Two men fined for preventing fire safety visit in Newmarket
A director and employee of a Newmarket business have been fined after preventing a Suffolk Fire and Rescue Service inspection.
A director and employee of a Newmarket business have been ordered to pay a total of £1,536 in fines and costs, after preventing a Suffolk Fire and Rescue Service inspector from carrying out fire safety duties.
Mr Jerry Torty, 36 of Newmarket, an employee of Eastern Counties Refrigeration Limited, pleaded guilty to obstruction of a fire safety inspector who was attempting to undertake his duties under the of Regulatory Reform (Fire Safety) Order 2005. He was fined £202 and ordered to pay £500 in costs and a £34 victim surcharge at a hearing on 12 May 2021 at Ipswich Magistrates Court.
Mr Johnathan Ball, 65, a Director of Eastern Counties Refrigeration Limited based in Newmarket, had previously pleaded guilty to the corporate charge of obstruction.
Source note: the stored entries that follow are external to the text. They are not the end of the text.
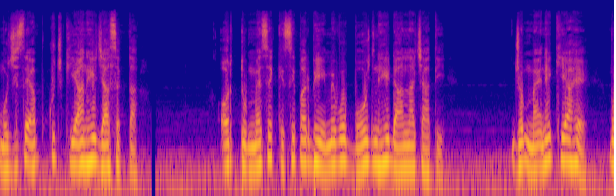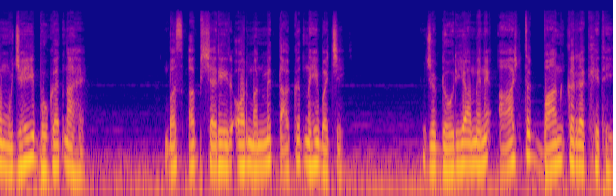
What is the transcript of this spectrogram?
मुझसे अब कुछ किया नहीं जा सकता। और तुम में से किसी पर भी मैं वो बोझ नहीं डालना चाहती। जो मैंने किया है, वो मुझे ही भुगतना है। बस अब शरीर और मन में ताकत नहीं बची। जो डोरिया मैंने आज तक बाँध कर रखी थी,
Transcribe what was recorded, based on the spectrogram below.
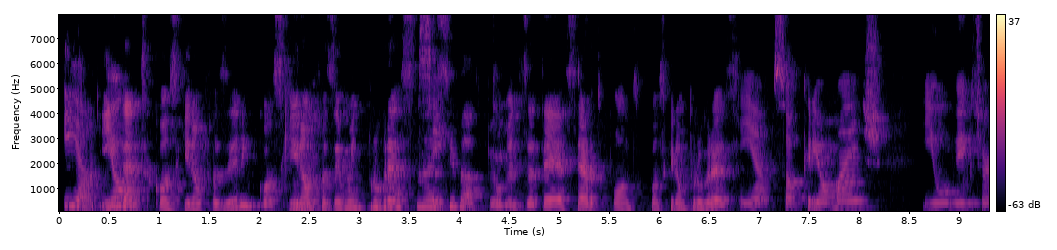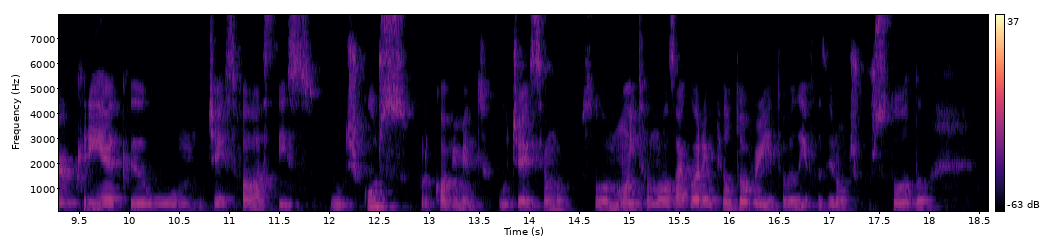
E, yeah, E eu, tanto conseguiram fazer e conseguiram Uhum. fazer muito progresso na Sim. cidade. Pelo menos até certo ponto conseguiram progresso. Yeah, só que queriam mais e o Victor queria que o Jace falasse disso no discurso, porque obviamente o Jace é uma pessoa muito famosa agora em Piltover, então ele ia fazer um discurso todo,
He was fined £400 and ordered to pay a further £400 in costs at a hearing on 17 March 2021 at Ipswich Magistrates Court.
The inspecting officer from Suffolk Fire and Rescue Service visited Eastern Counties Refrigeration Ltd on Minton Enterprise Park in Newmarket on 24 August 2020, to check compliance with fire regulations.
The visit was made with other agencies, following a referral alleging that the upstairs area of the commercial unit was being used for sleeping accommodation.
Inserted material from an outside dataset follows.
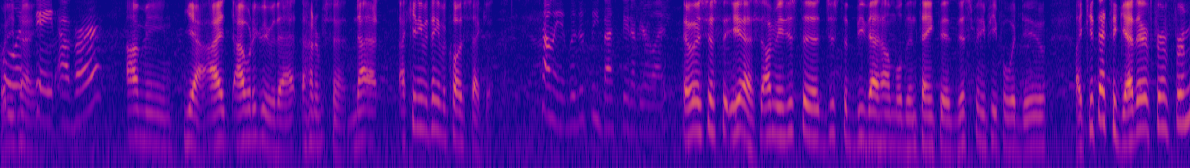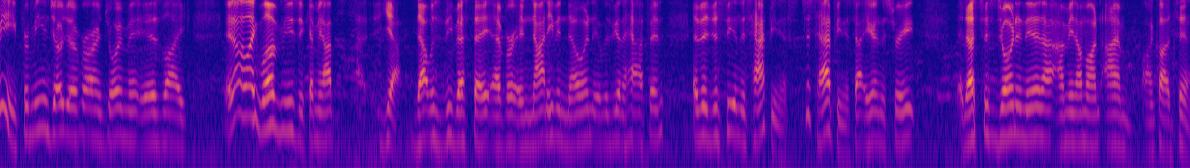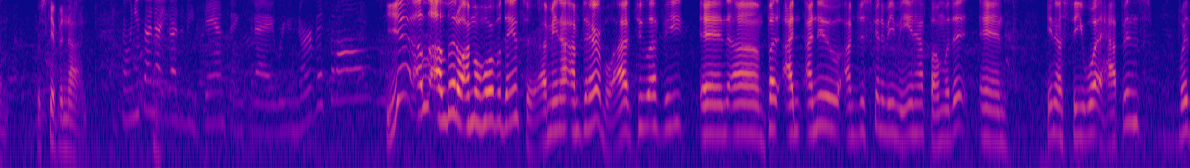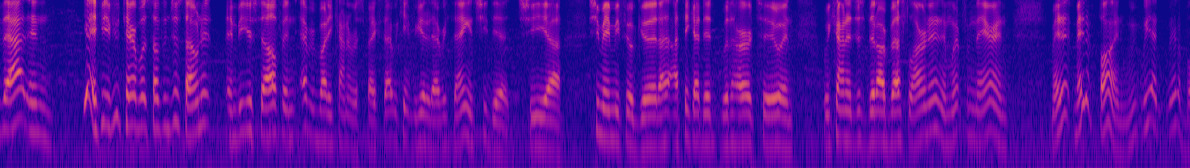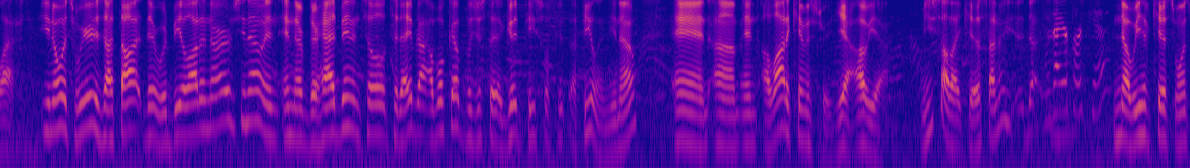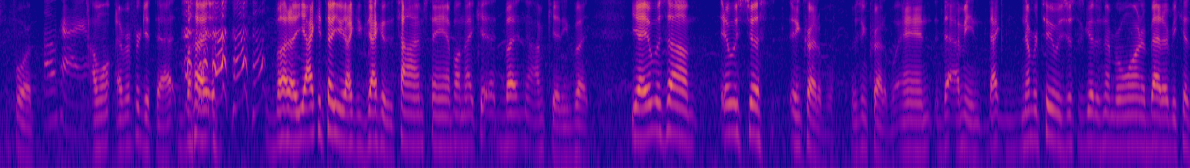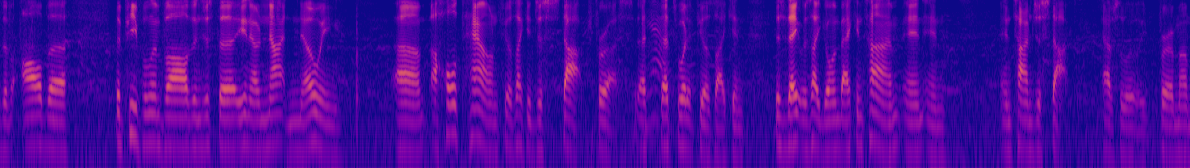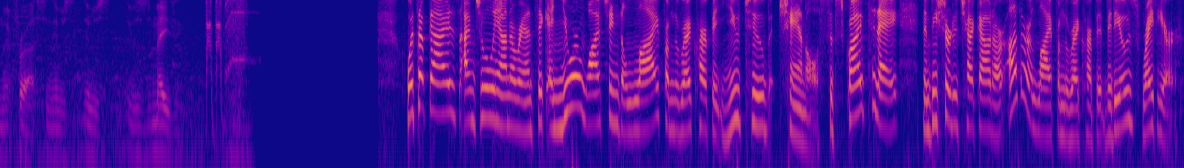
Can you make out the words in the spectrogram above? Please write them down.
What do you coolest date ever. I mean, yeah, I, I would agree with that 100%. Not, I can't even think of a close second. Tell me, was this the best date of your life? It was just yes. I mean, just to just to be that humbled and think that this many people would do, like get that together for for me, for me and JoJo for our enjoyment is like, and I like love music. I mean, I, I yeah, that was the best day ever, and not even knowing it was gonna happen, and then just seeing this happiness, just happiness out here in the street, and us just joining in. I, I mean, I'm on I'm on cloud ten. We're skipping nine. So when you found out you guys would be dancing today, were you nervous at all? Yeah, a, a little. I'm a horrible dancer. I mean, I, am terrible. I have two left feet, and um, but I, I knew I'm just gonna be me and have fun with it, and you know, see what happens with that. And yeah, if, you, if you're terrible at something, just own it and be yourself. And everybody kind of respects that. We can't be good at everything, and she did. She uh, she made me feel good. I, I think I did with her too, and we kind of just did our best learning and went from there and made it made it fun. We, we, had we had a blast. You know what's weird is I thought there would be a lot of nerves, you know, and, and there there had been until today, but I woke up with just a good peaceful f- feeling, you know, and um, and a lot of chemistry. Yeah, oh yeah. I mean, you saw that kiss. I know. You, that, Was that your first kiss? no, we have kissed once before. Okay. I won't ever forget that. But but uh, yeah, I can tell you like exactly the time stamp on that kid. But no, I'm kidding. But yeah, it was um it was just incredible. It was incredible, and that, I mean that number two was just as good as number one or better because of all the the people involved and just the you know not knowing. Um, a whole town feels like it just stopped for us. That's Yeah. that's what it feels like, and this date was like going back in time, and and and time just stopped absolutely for a moment for us, and it was it was it was amazing. What's up, guys? I'm Giuliana Rancic, and you're watching the Live from the Red Carpet YouTube channel. Subscribe today, then be sure to check out our other Live from the Red Carpet videos right here.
Witnesses from other authorities who were accompanying the visit, explained to the court how Mr Torty obstructed the fire officer by pushing and grabbing him, and attempting to forcibly eject him from the premises.
Dan Fearn, Temporary Chief Fire Officer, said:
“The safety and wellbeing of my team is paramount and I will not allow staff to be treated in such a way, which is why the service felt it important to prosecute these individuals.
“Officers are legally permitted to enter a premises at any reasonable time in such cases, when it is believed an inspection is necessary. My colleagues should not have to fear verbal or physical abuse whilst carrying out their job. They are working to ensure the safety of the public from the risk of fire.
“Fortunately, incidents such as this are rare. We regularly carry out such checks and in nearly every case, our officers are given the courtesy to do their work.”
Councillor Matthew Hicks, leader of Suffolk County Council, said:
“I was upset to hear that one of our officers was treated in such a way, when they are simply doing their job. Their interests are solely to protect the public from the dangers of fire, protecting people’s lives and livelihoods.
“I fully support the fire service for pursuing this prosecution. Such behaviour is rare, but it will not be tolerated.”